A: Nope! No subframe modifications or expensive tubular subframe required. No tub modifications required, which means you won't have to invest in an expensive "precision poundometer."


Q: But won't it just break?

A: Believe it or not, this is a pretty widely used power plant for lightweight, motorsports oriented cars. From high end Westfield hill climb builds, to the Radical SR3, to the Thunder Roadster GTR race car, this engine has proven to be a reliable and desirable powerplant despite the advent of more powerful and modern motorcycles.

But this is something we really wanted to get right, so we used a little physics. Peak loading and shock are the main factors we considered during design. We discovered that the kinetic energy of a Hayabusa traveling 180mph (a very attainable speed for a stock Hayabusa) is the same as a Hayabusa powered Miata going 124mph.
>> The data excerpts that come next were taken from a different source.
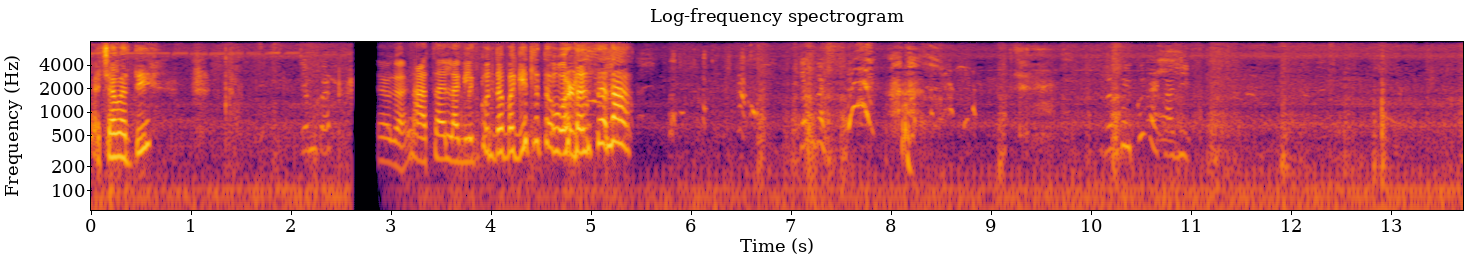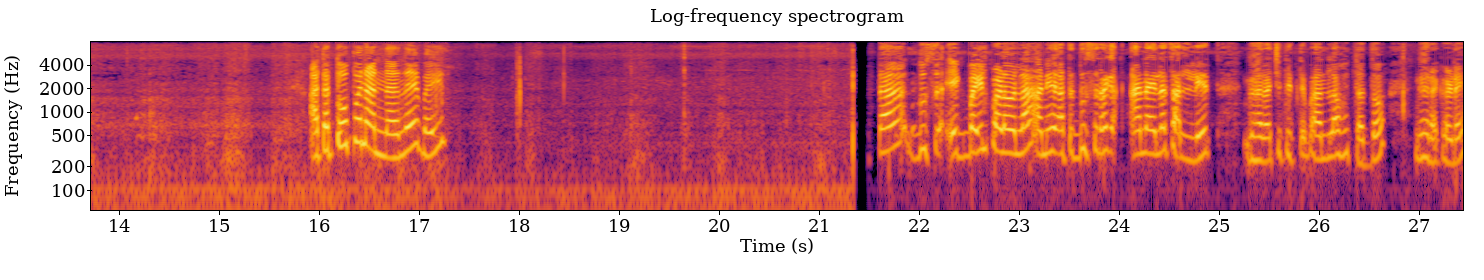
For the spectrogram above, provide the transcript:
याच्यावरती बघा नाचायला लागले. कोणतं बघितलं तर ओरडल चला. आता तो पण आणणार नाही बैल आता दुसरा एक बैल पळवला आणि आता दुसरा आणायला चाललेत. घराच्या तिथे बांधला होता तो घराकडे.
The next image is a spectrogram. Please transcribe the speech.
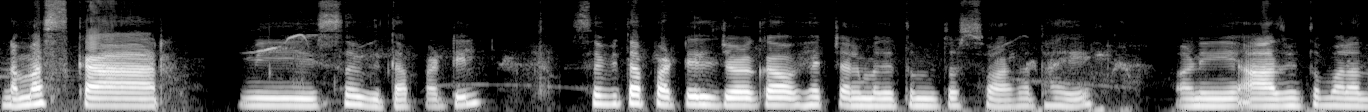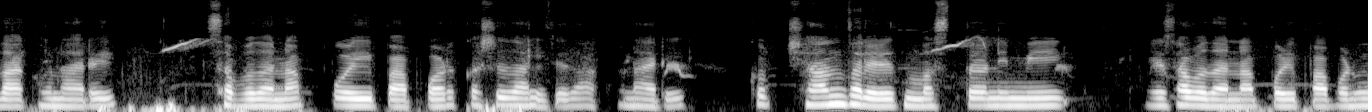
नमस्कार मी सविता पाटील. सविता पाटील जळगाव ह्या चॅनलमध्ये तुमचं स्वागत आहे. आणि आज मी तुम्हाला दाखवणार आहे साबुदाणा पळी पापड. कसे झाले ते दाखवणार आहे. खूप छान झालेले आहेत मस्त. आणि मी हे साबुदाणा पळी पापड मी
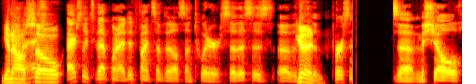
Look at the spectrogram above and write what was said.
you know, actually, so actually, to that point, I did find something else on Twitter. So this is uh, good. The person uh, Michelle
Taking into account the difference in drag between a Miata and a Hayabusa, we determined a mechanically limited top speed of 120mph in the Miata will reproduce loading similar to the factory Suzuki design threshold. However, de-restricted Hayabusa's have been known to reach speeds in excess of 200mph without additional supporting mods, so we feel that 120mph provides a safe peak load that will ensure reliability for many, many track days. For you street guys, it'll probably last forever.
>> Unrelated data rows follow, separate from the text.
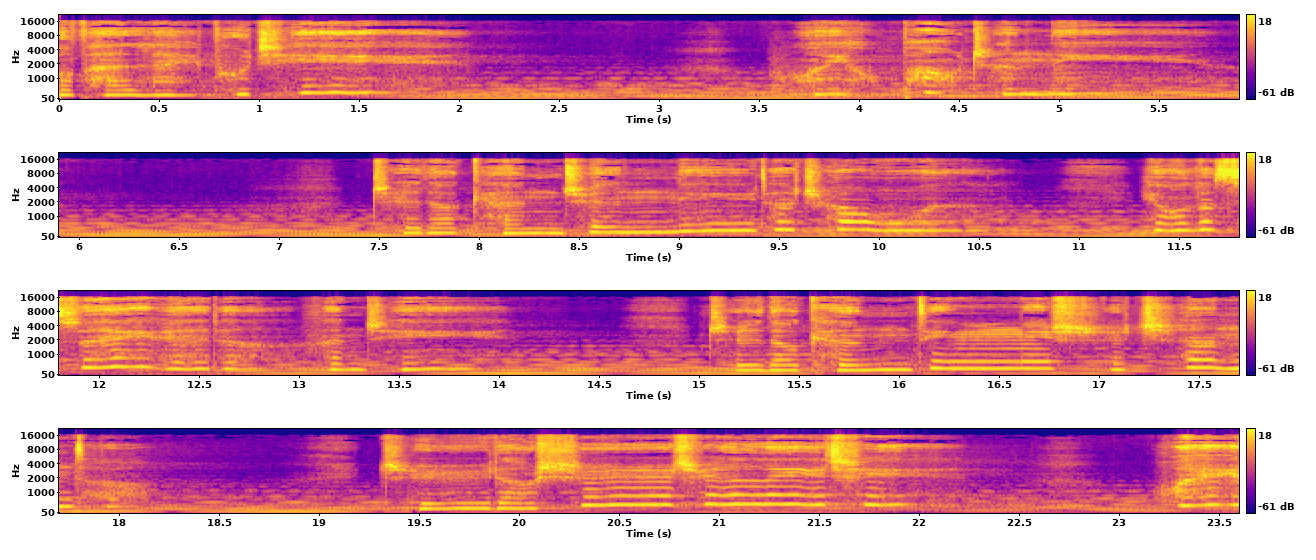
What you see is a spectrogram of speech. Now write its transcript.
我怕来不及，我又抱着你，直到感觉你的皱纹有了岁月的痕迹，直到肯定你是真的，直到失去力气，为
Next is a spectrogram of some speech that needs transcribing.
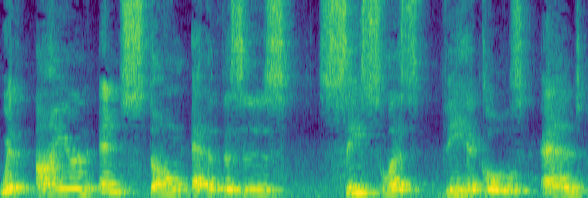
with iron and stone edifices, ceaseless vehicles, and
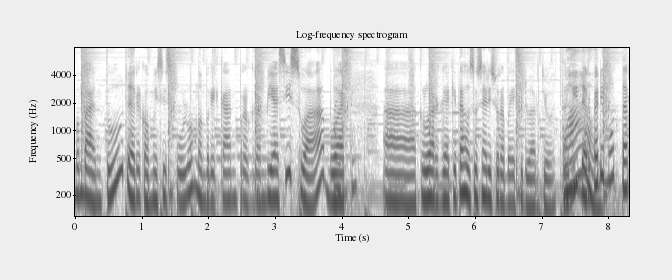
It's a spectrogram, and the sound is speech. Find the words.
membantu dari Komisi 10 memberikan program beasiswa buat eh, keluarga kita khususnya di Surabaya Sidoarjo. Tadi Wow. dari tadi muter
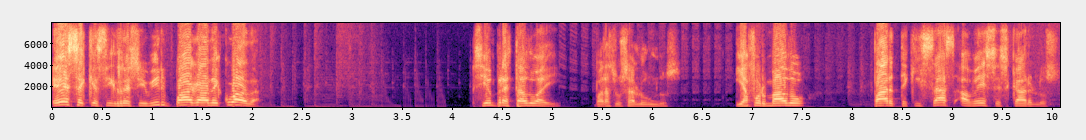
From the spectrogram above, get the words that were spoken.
ese que sin recibir paga adecuada, siempre ha estado ahí para sus alumnos y ha formado parte, quizás a veces, Carlos,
Q: Does it use the Miata transmission?

A: Nope! Using the Hayabusa sequential transmission saves about 80lbs, and creates opportunities for all kinds of fun stuff like paddle shifters and no-lift, clutchless shifts.


Q: What about the transmission? Doesn't it have like tiny motorcycle gears?

 A: Yes, they may be slightly smaller, but I'm sure you've heard the trope "size doesn't matter." Well, that is particularly so in this case. Road going cars use conical shaped gears and a series of syncros. This improves driveability and reduces NVH (noise vibration and harshnes), but at the expense of weight, complexity, and performance. The Hyabusa transmission has straight cut gears. This means there's no need for syncros or other supporting mechanisms which reduces weight and complexity. Additionally, straight cut gears have much more tooth engagement than conical cut gears, which distributes the load more evenly, reducing stress on the gear.

Q: But can it reverse tho?

A: Yes. Reverse will be an option. For the short term, we will be offering a 1:1 reverse gearbox with 2 piece driveshaft as a reverse option. The neat (albeit useless) thing about this option is that you'll have 6 forward gears as well as 6 reverse gears. The company that produces them holds the world record for fastest speed in reverse. 

We're also working on our own lower cost option in house that will use an electric motor for reverse.

Q: What about power steering, air conditioning, heat, things of that nature?

A: Lol. This kit is pretty hardcore and pretty track focused. Admittedly, it probably wouldn't make a great daily. In my 20s, I definitely would have dailyed it, but as a 35 year old I need my air conditioning. Things you'll have to live without:

- Power steering

- Heat 

- Air conditioning

- Brake booster (trust me, you won't miss it)

Q: What does the kit consist of?

A: I'm assuming if you're into something like this, you've probably wrenched before. The base kit with just the essentials is a good option to keep costs down. However, some things you'd either need to source or fabricate yourself to complete the build. But if you don't want to do that, we'll be offering every component you'll need to complete your build, from wiring harness, to shifter. The base kit will consist of:

- Complete set of engine mounts

- Driveshaft

- Output shaft flange

- Headers

- Clutch solenoid mounting bracket

Some options will include:

- Lever actuated cable shifting system

- Lever actuated electronic shifting system

- Paddle actuated electronic shifting system

- Intake manifold to clear stock Miata/Exocet hood

- Reverse

- Modified wiring harness (vestigial components removed, fuel pump and gauge cluster harness lengthened, tip-over and kickstand switches deleted).